Dirty Tar Sands Oil Flows to South's Refineries Despite Keystone XL Rejection

Published on
by

Dirty Tar Sands Oil Flows to South's Refineries Despite Keystone XL Rejection

Refineries across the U.S. that are processing dirty tar sands oil from Canada. (Map from the report "Tar Sands Refineries: Communities at Risk" by Forest Ethics)

Year in which TransCanada's Keystone Pipeline carrying carbon-heavy tar sands oil from Canada to the United States was approved by the Bush administration: 2008

Year in which the first phase of the pipeline, from eastern Alberta to Nebraska and then on to Illinois, was completed: 2010

Year in which the second phase, from Nebraska to Oklahoma, was completed: 2011

Year of completion for the third phase, known as the Gulf Coast Extension and running from Oklahoma to refineries at Port Arthur, Texas: 2014

Year in which another piece of the Gulf Coast Extension, connecting to refineries in Houston, is expected to begin operating: 2016

Date on which President Obama, citing concerns about climate change, rejected the fourth phase of the project, known as the Keystone XL, which would have essentially duplicated the initial phase between Alberta and Nebraska: 11/6/2015

Percent more greenhouse gas emissions produced from an average gallon of tar sands oil than from conventional crude: 14 to 37

Number of times higher emissions are from extracting and refining tar sands oil than conventional oil: 3.2 to 4.5

Effect the Keystone XL cancellation is expected to have on the amount of tar sands oil flowing from Canada to the U.S.: little

Barrels of tar sands oil flowing to the U.S. Gulf Coast every day through another existing pipeline system operated by the Canadian company Enbridge: 450,000

Following a planned expansion of the Enbridge system, barrels of tar sands oil that could be flowing to the U.S. Gulf Coast daily : 800,000

Amount Enbridge is investing in storage infrastructure along the U.S. Gulf Coast for the increased amount of tar sands oil expected to flow there: $5 billion

As of 2008, portion of planned expansion of U.S. refining capacity intended to accommodate dirtier tar sands oil, the refining of which produces more sulfur dioxide pollution linked to respiratory and cardiovascular problems: 2/3

Percent greater cancer risk African Americans and Latinos face from refinery pollution than the general population: 33

Percent greater cancer risk people living below the poverty line face from refinery pollution: 35

(Click on figure to go to source.)

Sue Sturgis

Sue Sturgis

Sue Sturgis is the Director and regular contributor to the Institute for Southern Study's online magazine, Facing South, with a focus on energy and environmental issues.
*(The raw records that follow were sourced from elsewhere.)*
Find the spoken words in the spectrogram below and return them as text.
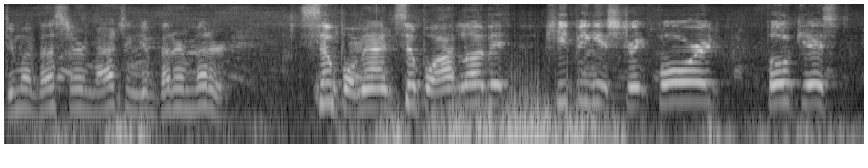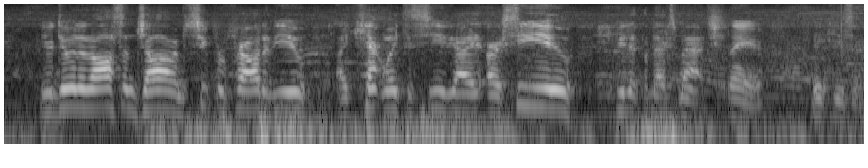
do my best every match and get better and better. Simple, man. Simple. I love it. Keeping it straightforward, focused. You're doing an awesome job. I'm super proud of you. I can't wait to see you guys or see you compete at the next match. Thank you. Thank you, sir.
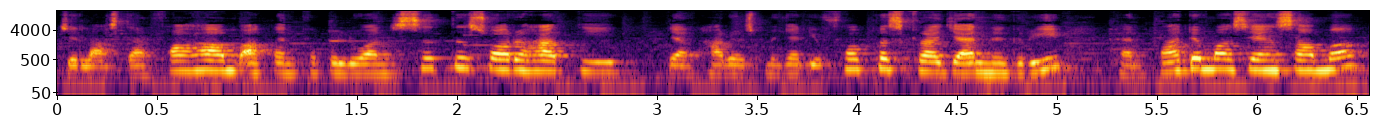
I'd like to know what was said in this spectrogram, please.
jelas dan faham akan keperluan serta suara hati yang harus menjadi fokus kerajaan negeri dan pada masa yang sama,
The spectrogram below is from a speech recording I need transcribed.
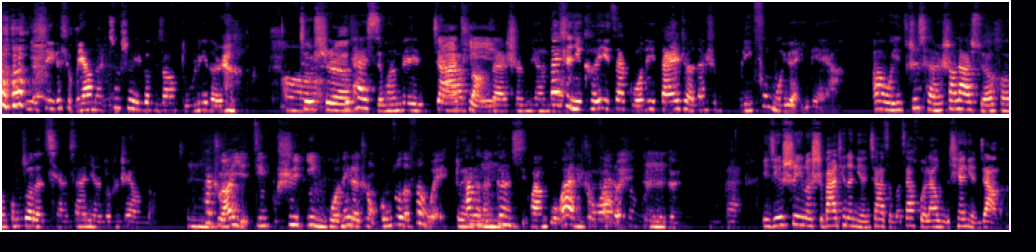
你是一个什么样的人？就是一个比较独立的人，嗯就是不太喜欢被家庭绑在身边的。但是你可以在国内待着，但是离父母远一点呀。啊，我一之前上大学和工作的前三年都是这样的。他主要已经不适应国内的这种工作的氛围，他可能更喜欢国外那种。氛围对对对，明白。已经适应了十八天的年假，怎么再回来五天年假呢？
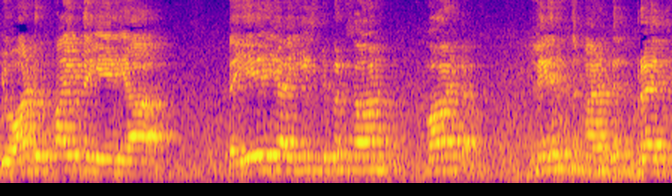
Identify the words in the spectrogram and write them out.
You want to find the area. The area is depends on what? Length and breadth.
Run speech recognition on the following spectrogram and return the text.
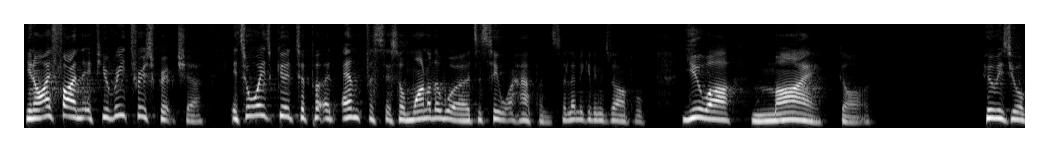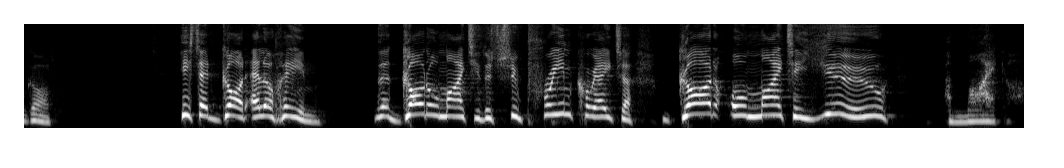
You know, I find that if you read through scripture, it's always good to put an emphasis on one of the words and see what happens. So let me give you an example. You are my God. Who is your God? He said, God, Elohim, the God Almighty, the supreme creator, God Almighty, you are my God.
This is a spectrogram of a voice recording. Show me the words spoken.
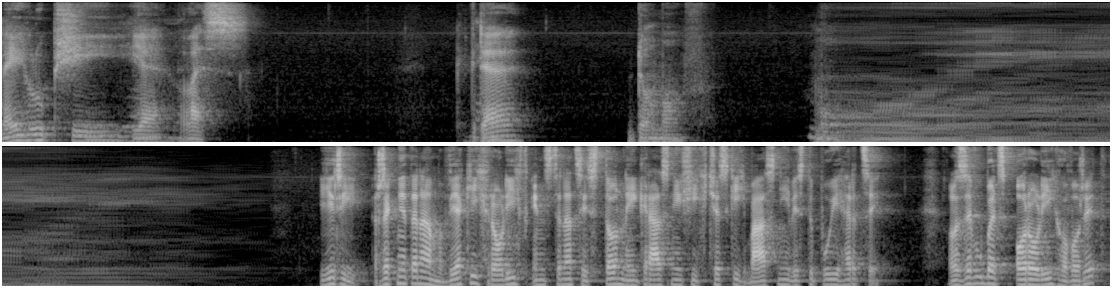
nejhlubší je les, kde domov Jiří, řekněte nám, v jakých rolích v inscenaci 100 nejkrásnějších českých básní vystupují herci. Lze vůbec o rolích hovořit?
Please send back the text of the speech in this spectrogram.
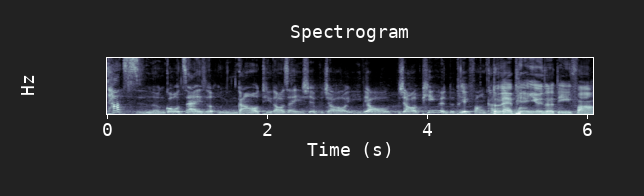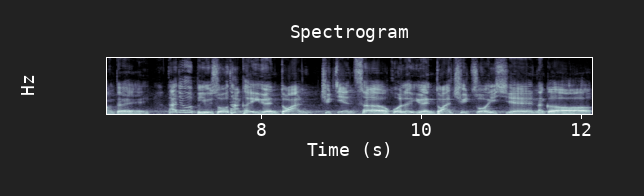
它只能够在这，您刚刚有提到，在一些比较医疗比较偏远的地方看对，偏远的地方，对。它就是比如说，它可以远端去监测，或者远端去做一些那个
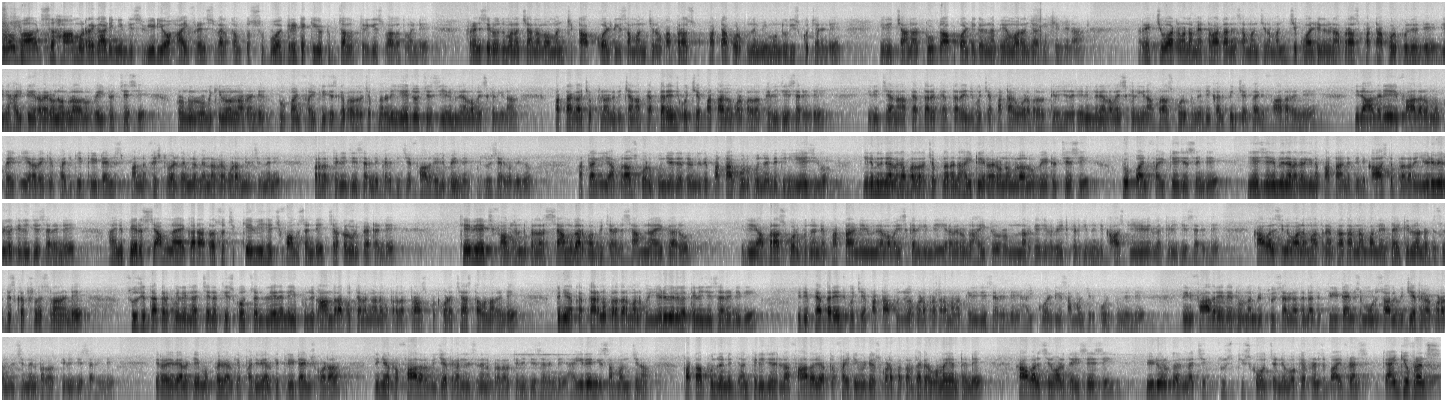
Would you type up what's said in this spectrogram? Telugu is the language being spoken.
No birds harm regarding in this video hi friends welcome to Subbu agritech YouTube channel తిరిగి స్వాగతం అండి ఫ్రెండ్స్ ఈరోజు మన ఛానల్లో మంచి టాప్ క్వాలిటీకి సంబంధించిన ఒక అబ్రాస్ పట్టా కోరుకుందని మీ ముందు తీసుకొచ్చానండి. ఇది చాలా టూ టాప్ క్వాలిటీ కలిగిన భీమవరం జాతికి చెందిన రెచ్ వాటర్ అన్న మెట్టవాటానికి సంబంధించిన మంచి క్వాలిటీ కలిగిన అబ్రాస్ పట్టా కోరుకుందండి దీని హైట్ ఇరవై రెండు అంగుళాలు వెయిట్ వచ్చేసి రెండు రెండు కిలోలున్నారండి టూ పాయింట్ ఫైవ్ కేజీస్గా బ్రదర్ చెప్తున్నారండి. ఏజ్ వచ్చేసి ఎనిమిది నెలల వయసు కలిగిన పట్టాగా చెప్తున్నాను. ఇది చాలా పెద్ద రేంజ్కి వచ్చే పట్టాగా కూడా బ్రదర్ తెలియజేశారండి. ఇది చాలా పెద్ద పెద్ద రేంజ్కి వచ్చే పట్టాగా కూడా బ్రదర్ తెలియజేశారు. ఎనిమిది నెలల వయసు కలిగిన అబ్రాస్ కొడుకుందండి కనిపించేది దాని ఫాదర్ అండి. ఇది ఆల్రెడీ ఫాదర్ ముప్పైకి ఇరవైకి పదికి త్రీ టైమ్స్ పన్న ఫెస్టివల్ టైంలో విన్నర్గా కూడా నిలిచిందని బ్రదర్ తెలియజేశారండి. కనిపించే ఫాదర్ వెళ్ళిపోయిందండి ఇప్పుడు చూశారుగా మీరు. అట్లాగే ఈ అబ్రాస్ కోడి పుంజు ఏదైతే ఉంది ఇది పట్టా కోడి పుంజు అండి దీని ఏజ్ ఎనిమిది నెలలుగా బ్రదర్ చెప్తున్నారండి. హైట్ ఇరవై రెండు అంగుళాలు వెయిట్ వచ్చేసి టూ పాయింట్ ఫైవ్ కేజెస్ అండి. ఏజ్ ఎనిమిది నెలలు కలిగిన పట్టా అండి. దీని కాస్ట్ బ్రదర్ ఏడు వేలుగా తెలియజేశారండి. ఆయన పేరు శ్యామ్ నాయక్ గారు. అడ్రస్ వచ్చి కేవీహెచ్ ఫార్మ్స్ అండి చిలకలూరుపేట అండి. కేవీహెచ్ ఫార్మ్స్ నుండి బ్రదర్ శ్యామ్ గారు పంపించారండి. శ్యామ్ నాయక్ గారు. ఇది అబ్రాస్ కొడుకుందండి పట్టా అండి. ఎనిమిది నెలల వయసు కలిగింది. ఇరవై రెండు హైటు రెండున్నర కేజీల వెయిట్ కలిగిందండి. కాస్ట్ ఏడు వేలుగా తెలియజేశారండి. కావాల్సిన వాళ్ళు మాత్రమే బ్రదర్ నెంబర్ నేను టైటిల్లో డిస్క్రిప్షన్లో ఇస్తున్నానండి. చూసి దగ్గరికి వెళ్ళి నచ్చిన తీసుకోవచ్చు అండి లేదంటే ఈ పుంజుకు ఆంధ్రాకు తెలంగాణకు బ్రదర్ ట్రాన్స్పోర్ట్ కూడా చేస్తామన్నారండి దీని యొక్క ధరను బ్రదర్ మనకు ఏడు వేలుగా తెలియజేశారండి ఇది. ఇది పెద్ద రేంజ్కి వచ్చే పట్టా పుంజుగా కూడా బ్రదర్ మనకు తెలియజేశారండి. హై క్వాలిటీకి సంబంధించిన కోడుకుందండి దీని ఫాదర్ ఏదైతే ఉందో మీరు చూశారు కదండి అది త్రీ టైమ్స్ మూడు సార్లు విజేతగా కూడా నిలిచిందని బ్రదర్ తెలియజేశారండి. ఇరవై వేలకి ముప్పై వేలకి పదివేలకి త్రీ టైమ్స్ కూడా దీని యొక్క ఫాదర్ విజేతగా నిలిచిందని బ్రదర్ తెలియజేశారండి. హై రేంజ్కి సంబంధించిన పట్టా పుంజండి అని తెలియజేశారండి. ఆ ఫాదర్ యొక్క ఫైటింగ్ వీడియోస్ కూడా బ్రదర్ దగ్గర ఉన్నాయంటండి. కావాల్సిన వాళ్ళు దయచేసి వీడియోలు నచ్చి చూసి తీసుకోవచ్చండి. Okay friends bye friends. Thank you friends.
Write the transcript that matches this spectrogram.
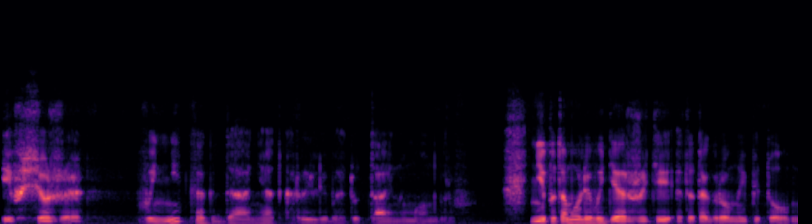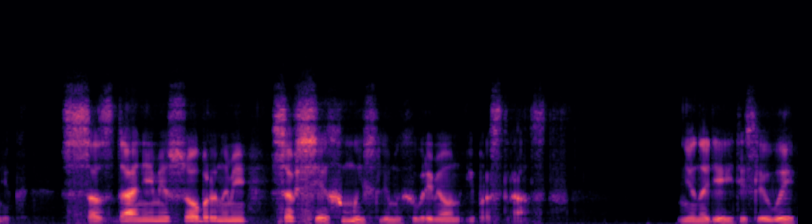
И все же вы никогда не открыли бы эту тайну монгров. Не потому ли вы держите этот огромный питомник с созданиями, собранными со всех мыслимых времен и пространств? Не надеетесь ли вы,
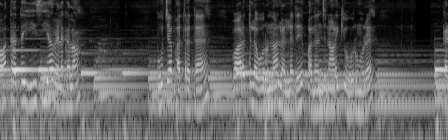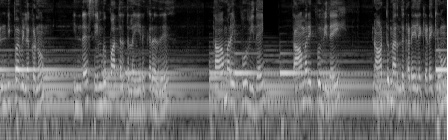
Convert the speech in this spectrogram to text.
பாத்திரத்தை ஈஸியாக விளக்கலாம். பூஜா பாத்திரத்தை வாரத்தில் ஒரு நாள் அல்லது பதினஞ்சு நாளைக்கு ஒரு முறை கண்டிப்பாக விளக்கணும். இந்த செம்பு பாத்திரத்தில் இருக்கிறது தாமரைப்பூ விதை. தாமரைப்பூ விதை நாட்டு மருந்து கடையில் கிடைக்கும்.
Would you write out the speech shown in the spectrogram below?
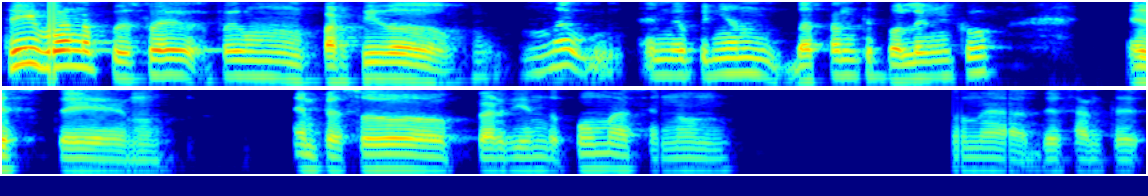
sí, bueno, pues fue, fue un partido, en mi opinión, bastante polémico. Este empezó perdiendo Pumas en un, una, desante-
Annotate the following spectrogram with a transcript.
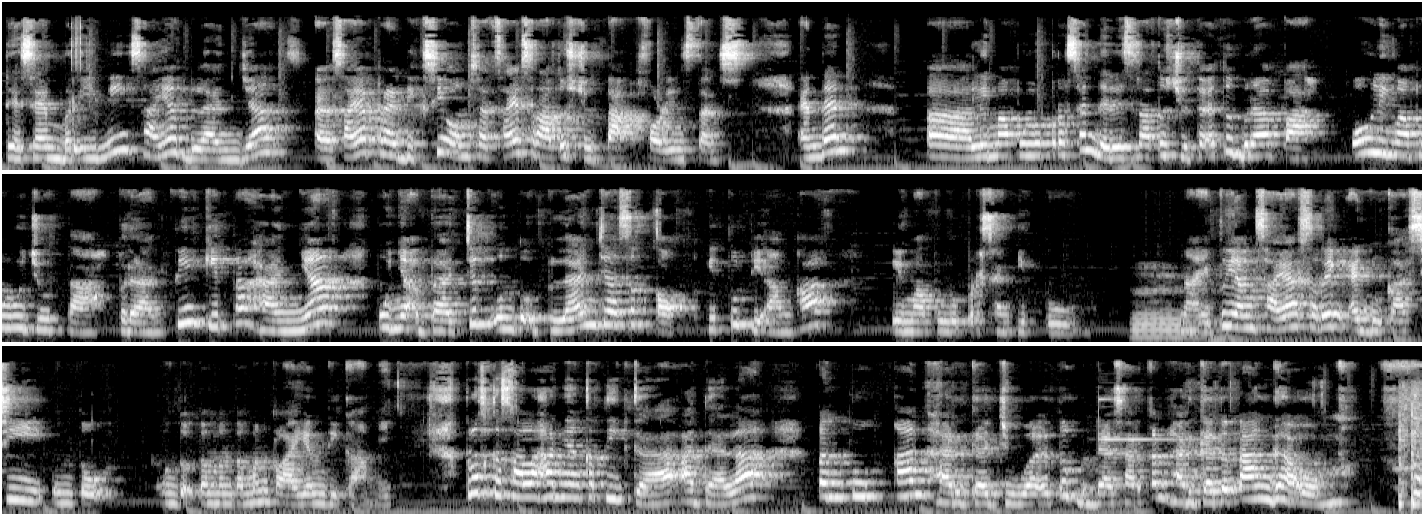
Desember ini saya belanja, eh, saya prediksi omset saya 100 juta, for instance. And then uh, 50% dari 100 juta itu berapa? Oh 50 juta. Berarti kita hanya punya budget untuk belanja stok itu di angka 50% itu. Hmm. Nah itu yang saya sering edukasi untuk untuk teman-teman klien di kami. Terus kesalahan yang ketiga adalah tentukan harga jual itu berdasarkan harga tetangga, Om.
Sue is the author or co-author of five Institute reports, including Faith in the Gulf (Aug/Sept 2008), Hurricane Katrina and the Guiding Principles on Internal Displacement (January 2008) and Blueprint for Gulf Renewal (Aug/Sept 2007). Sue holds a Masters in Journalism from New York University.

Share This Article